Asking questions is especially important for sensitive commands such as "Delete this". The wizard must understand the user's intentions or ask what to delete. Is it an e-mail or your own Facebook profile?
Care for personality
Chat bots need a personality - a tip from Bettina from her blog article Gute UX für Chatbots. The same applies to language assistants. A detailed persona with name and behaviour must be defined. Both characteristics can also be related. Cortana from Microsoft got its name and personality from the futuristic PC game "Halo". Alexa's name, on the other hand, is historical, as it is a tribute to Alexandria's library and therefore stands for large amounts of knowledge.
One point that stands out: at present, language assistants are predominantly female. Even if this fact can be justified, it is still far from being established. The only thing that matters is that the voice is sympathetic and understandable. Another interesting consideration can be made about the behaviour of the digital assistant: should our assistant react differently when a 20-year-old orders a pizza than when an older lady has questions about a medication? In principle, these two people expect a different tone in the conversation. The first one could be funny and casual, while the old lady is addressed more calmly and precisely. In order to find a suitable behaviour, a lot of time should be given to this task.
This topic also influences the development of the professional profile of UX designers. In the future, we will design less visual elements, but rather conceive much more artificial personalities. Exciting, I think!
Our language is complex
Scrolling through the Alexa Skills is still quite sobering. There is an unbelievable amount on offer, but most of the applications do not find much favour. 4 or 5 rating stars are rare. Not really surprising - after all, the first apps for the smartphone were not a hit either. It took time for the technology to mature and the developers to become familiar with the possibilities.
It is quite similar with voice assistants. Here too, UX designers and developers have to approach a completely new use case. There is also another challenge: understanding human speech.
We are used to clicking on buttons or images and having texts displayed. If you look at well-rated skills, you will notice that especially skills that do not really need speech and fall into the category of smart home work:
"Alexa, start sleep sounds."
"Alexa, lower the temperature five degrees."
Even though these commands work, there's air at the top. The command is like a special syntax to remember. It's a long way from free speech. These commands can be improved for example like this:
"Alexa, please adjust the heat so that I'm no longer cold."

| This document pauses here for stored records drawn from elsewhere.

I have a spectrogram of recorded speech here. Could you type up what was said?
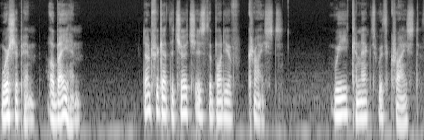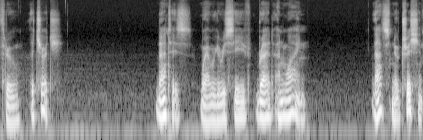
worship Him, obey Him. Don't forget the church is the body of Christ. We connect with Christ through the church. That is where we receive bread and wine. That's nutrition.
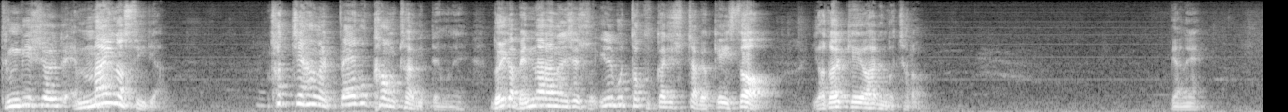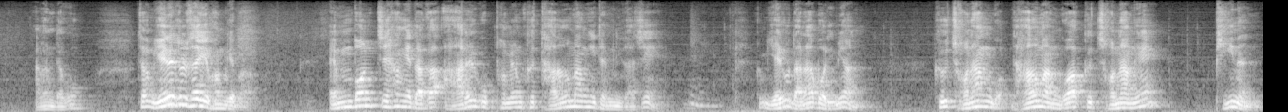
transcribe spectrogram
등비 수열도 N-1이야. 첫째 항을 빼고 카운트하기 때문에, 너희가 맨날 하는 실수, 1부터 9까지 숫자 몇 개 있어? 8개요 하는 것처럼. 미안해. 안 한다고? 자, 그럼 얘네들 사이의 관계 봐. n번째 항에다가 r을 곱하면 그 다음 항이 됩니다지? 그럼 얘로 나눠버리면 그 전항과, 다음 항과 그 전항의 b는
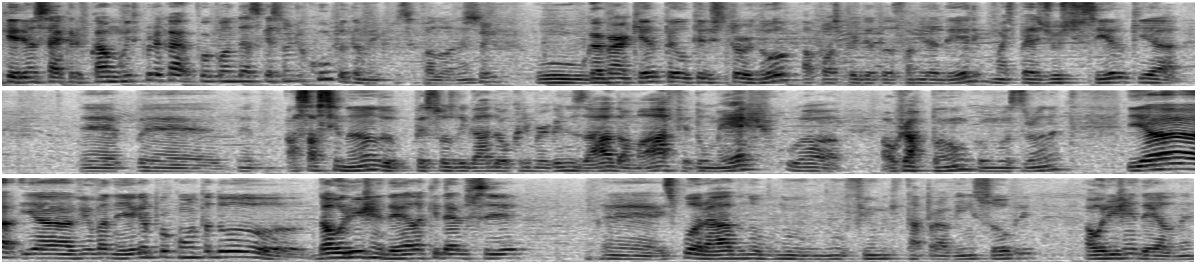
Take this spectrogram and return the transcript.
queriam se sacrificar muito por, por conta dessa questão de culpa também que você falou, né? Sim. O Gavião Arqueiro, pelo que ele se tornou após perder toda a família dele, uma espécie de justiceiro que ia é, é, é, assassinando pessoas ligadas ao crime organizado, à máfia, do México ao, ao Japão, como mostrou, né? E a, e a Viúva Negra por conta do, da origem dela, que deve ser é, explorado no, no, no filme que tá para vir sobre a origem dela, né?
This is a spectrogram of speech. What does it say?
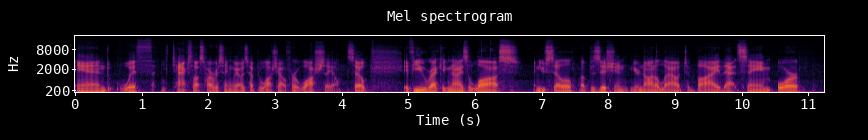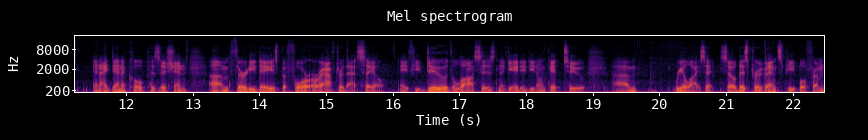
And with tax loss harvesting, we always have to watch out for a wash sale. So if you recognize a loss and you sell a position, you're not allowed to buy that same or an identical position um, 30 days before or after that sale. If you do, the loss is negated. You don't get to um, realize it. So this prevents people from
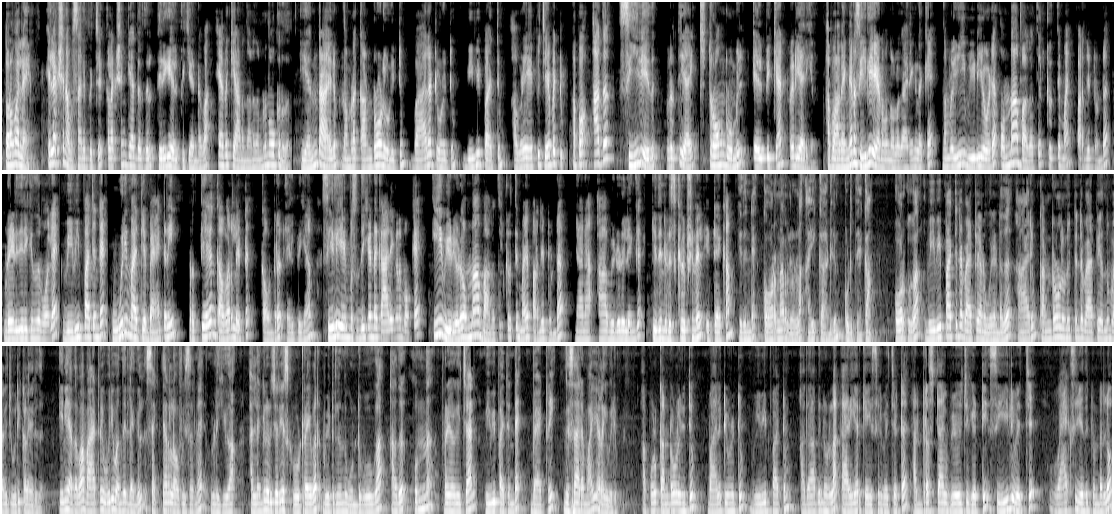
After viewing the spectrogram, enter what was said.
തുടങ്ങുമല്ലേ ഇലക്ഷൻ അവസാനിപ്പിച്ച് കളക്ഷൻ കേന്ദ്രത്തിൽ തിരികെ ഏൽപ്പിക്കേണ്ടവ ഏതൊക്കെയാണെന്നാണ് നമ്മൾ നോക്കുന്നത്. എന്തായാലും നമ്മുടെ കൺട്രോൾ യൂണിറ്റും ബാലറ്റ് യൂണിറ്റും വി വി പാറ്റും അവിടെ ഏൽപ്പിച്ചേ പറ്റൂ. അപ്പോൾ അത് സീൽ ചെയ്ത് വൃത്തിയായി സ്ട്രോങ് റൂമിൽ ഏൽപ്പിക്കാൻ റെഡിയായിരിക്കുന്നു അപ്പോൾ അതെങ്ങനെ സീൽ ചെയ്യണമെന്നുള്ള കാര്യങ്ങളൊക്കെ നമ്മൾ ഈ വീഡിയോയുടെ ഒന്നാം ഭാഗത്തിൽ കൃത്യമായി പറഞ്ഞിട്ടുണ്ട്. ഇവിടെ എഴുതിയിരിക്കുന്നത് പോലെ വി വി പാറ്റിന്റെ ഊരി മാറ്റിയ ബാറ്ററിയും പ്രത്യേകം കവറിലിട്ട് കൗണ്ടറിൽ ഏൽപ്പിക്കണം. സീൽ ചെയ്യുമ്പോൾ ശ്രദ്ധിക്കേണ്ട കാര്യങ്ങളുമൊക്കെ ഈ വീഡിയോയുടെ ഒന്നാം ഭാഗത്തിൽ കൃത്യമായി പറഞ്ഞിട്ടുണ്ട്. ഞാൻ ആ- വീഡിയോയുടെ ലിങ്ക് ഇതിന്റെ ഡിസ്ക്രിപ്ഷനിൽ ഇട്ടേക്കാം. ഇതിന്റെ കോർണറിലുള്ള ഐ കാർഡിലും കൊടുത്തേക്കാം. ഓർക്കുക വി വി പാറ്റിന്റെ ബാറ്ററിയാണ് ഊരേണ്ടത്. ആരും കൺട്രോൾ യൂണിറ്റിന്റെ ബാറ്ററി ഒന്നും വലിച്ചൂരിക്കളയരുത് ഇനി അഥവാ ബാറ്ററി ഊരി വന്നില്ലെങ്കിൽ സെക്ടറൽ ഓഫീസറിനെ വിളിക്കുക. അല്ലെങ്കിൽ ഒരു ചെറിയ സ്ക്രൂ ഡ്രൈവർ വീട്ടിൽ നിന്ന് കൊണ്ടുപോവുക. അത് ഒന്ന് പ്രയോഗിച്ചാൽ വി വി പാറ്റിന്റെ ബാറ്ററി നിസ്സാരമായി ഇളകി വരും. അപ്പോൾ കൺട്രോൾ യൂണിറ്റും ബാലറ്റ് യൂണിറ്റും വി വി പാറ്റും അതാതിനുള്ള കരിയർ കേസിൽ വെച്ചിട്ട് അഡ്രസ് ടാഗ് ഉപയോഗിച്ച് കെട്ടി സീൽ വെച്ച് വാക്സ് ചെയ്തിട്ടുണ്ടല്ലോ.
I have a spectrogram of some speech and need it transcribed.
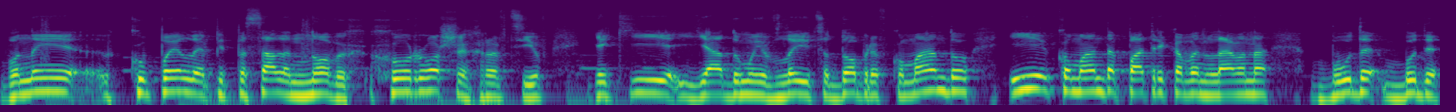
Вони купили, підписали нових хороших гравців, які я думаю влиються добре в команду. І команда Патріка Вен Левена буде, буде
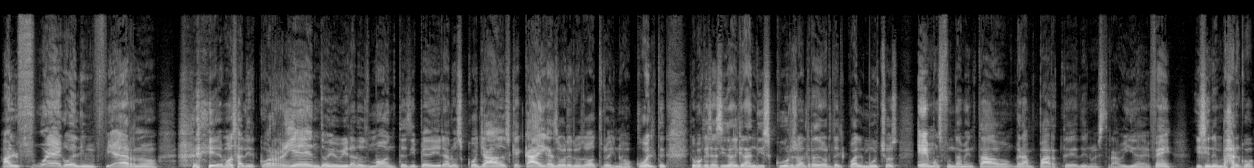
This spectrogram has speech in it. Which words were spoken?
al fuego del infierno, y debemos salir corriendo y huir a los montes y pedir a los collados que caigan sobre nosotros y nos oculten. Como que ese ha sido el gran discurso alrededor del cual muchos hemos fundamentado gran parte de nuestra vida de fe. Y sin embargo,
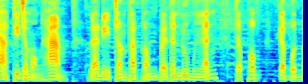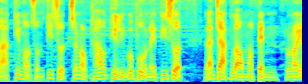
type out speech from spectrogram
ยากที่จะมองข้าม และดีจอมทัพของไบรตันดูเหมือน จะพบกับบทบาทที่เหมาะสมที่สุดสำหรับเขาที่ลิเวอร์พูลในที่สุด หลังจากลองมาเป็นรอย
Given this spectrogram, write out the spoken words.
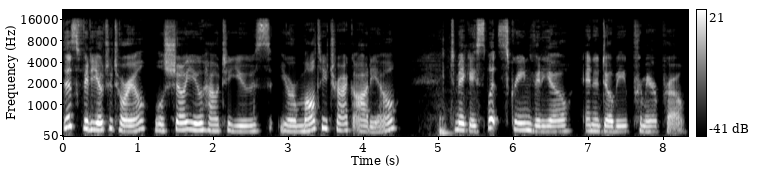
This video tutorial will show you how to use your multi-track audio to make a split screen video in Adobe Premiere Pro.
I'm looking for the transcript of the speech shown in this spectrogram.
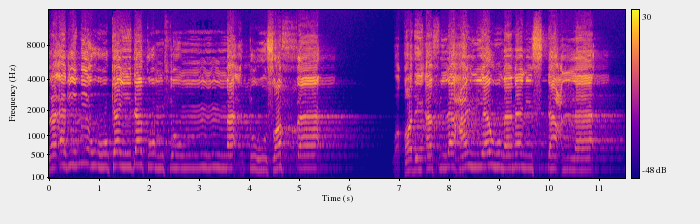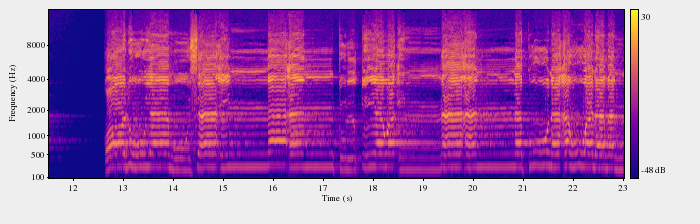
فأجمعوا كيدكم ثم أتوا صفا. وقد أفلح اليوم من استعلى. قالوا يا موسى إما أن تلقي وإما أن نكون أول من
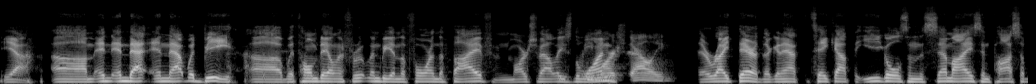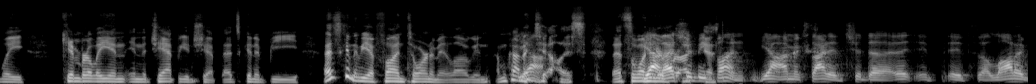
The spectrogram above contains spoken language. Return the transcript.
Yeah, um, and and that and that would be uh, with Homedale and Fruitland being the four and the five, and Marsh Valley's the one. Marsh Valley, they're right there. They're going to have to take out the Eagles in the semis and possibly Kimberly in, in the championship. That's going to be that's to be a fun tournament, Logan. I'm kind of yeah. jealous. That's the one. Yeah, that should be fun. Yeah, I'm excited. Should uh, it, it's a lot of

"Alexa, turn the heat off before the milk boils over."
We need to learn that language works differently than a website or language search.
In a skill description you will find commands like "timer to 5 minutes". But even if it seems trivial, there should always be instructions on how to turn the timer off or change it. In the best case the command is as simple as possible so that the user can just talk. The timer then gives a short confirmation and changes as desired.
Conclusion: Integration into everyday life?
How the language assistants integrate into our lives will become apparent in the coming years. Many topics are still unclear overall. How to deal with difficult questions, for example. In many cases, this is not being solved well today:
Me: "I want to quit smoking."
Siri: "Ok, here is what I found [Search results for nearby tobacco shops]".
One thing is clear here: rules such as ethical design guidelines and ethical criteria on health must be integrated even more closely.
In any case, I am looking forward to exciting projects in connection with language assistants and the opportunity to delve deeper into the subject.